I had the distinct pleasure of seeing Cornerstone Theater Company present “Love on San Pedro” last night at the Los Angeles Mission. It was funny, intense and educational……thought-provoking. (My apologies for leaving a bit early). The acting and story were very well done I find myself both anticipatory and anxious about how it ended. If you have time and want to learn more about issues on Skid Row and beyond please go see it: http://cornerstonetheater.org

As a member of the LAMP BOD, I was proud to know that our members helped and participated in the show. Three cheers.

While we are leaving, we saw some other things that are images I can’t (and should not) shake. I often travel to that area of town during the day for business and to visit LAMP. But this was my first visit at night in some time.

I was amazed at the strength of the residents of Skid Row for their determination and won’t give up attitude.
I didn’t realize how many people, tents and shopping carts there were.
I was speechless at how as we traveled the distance of only one block the environment transformed from residents trying to keep warm under their tarps to 20-somethings carrying designer bags in-between the stores.

Have we turned such a blind eye to other human beings? I don’t’ think so. But, I do wonder if we often try to avoid those images and experiences because the gravity and cultural messages are disturbing and perhaps overwhelming. We might wonder if there’s anything we can do to help…or if there is something within our own wheelhouse we can contribute. I think so.

If you are able to help, please consider helping LAMP at http://lampcommunity.org

You don’t need fancy clackers

Borrowed from our inspiration, Gil Cates’ use of a gong to announce successes and celebrations. The DWG team now ‘clacks’.

After shopping for an appropriate gong, I thought we might need to be more original when I came across two what we have been calling Clackers that we bought on our last China teaching trip. (It’s sort of a tambourine with balls on strings – so when you spin it – it drums).

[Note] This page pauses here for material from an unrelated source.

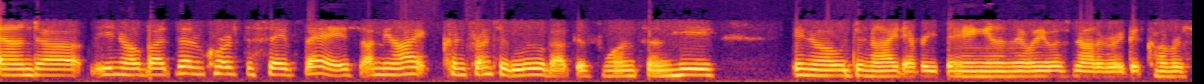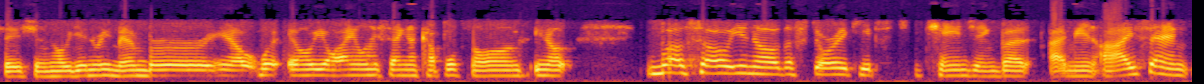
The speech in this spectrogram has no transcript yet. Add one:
And uh, you know, but then of course to save face, I mean, I confronted Lou about this once, and he, you know, denied everything, and it was not a very good conversation. Oh, he didn't remember, you know, what? Oh, you know, I only sang a couple songs, you know. Well, so you know, the story keeps changing, but I mean, I sang,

Initially, we used it to make our team meetings more fun and to announce new projects or web site launches. It has evolved in a way that makes me smile. The guidelines for when to clack has diluted, it is now a team activity. People will clack when they have a celebration or a milestone and the entire team perks up their ears.

You don’t need a Clacker to Clack

A few months back, we had a meeting and no one brought a clacker….so we all just said “clacker, clacker, clacker”. We laughed and that is now part of our team ritual.

It’s important to celebrate the big moments for the organization….but it’s also important to celebrate the moments that are important to team members.

…clacker, clacker, clacker….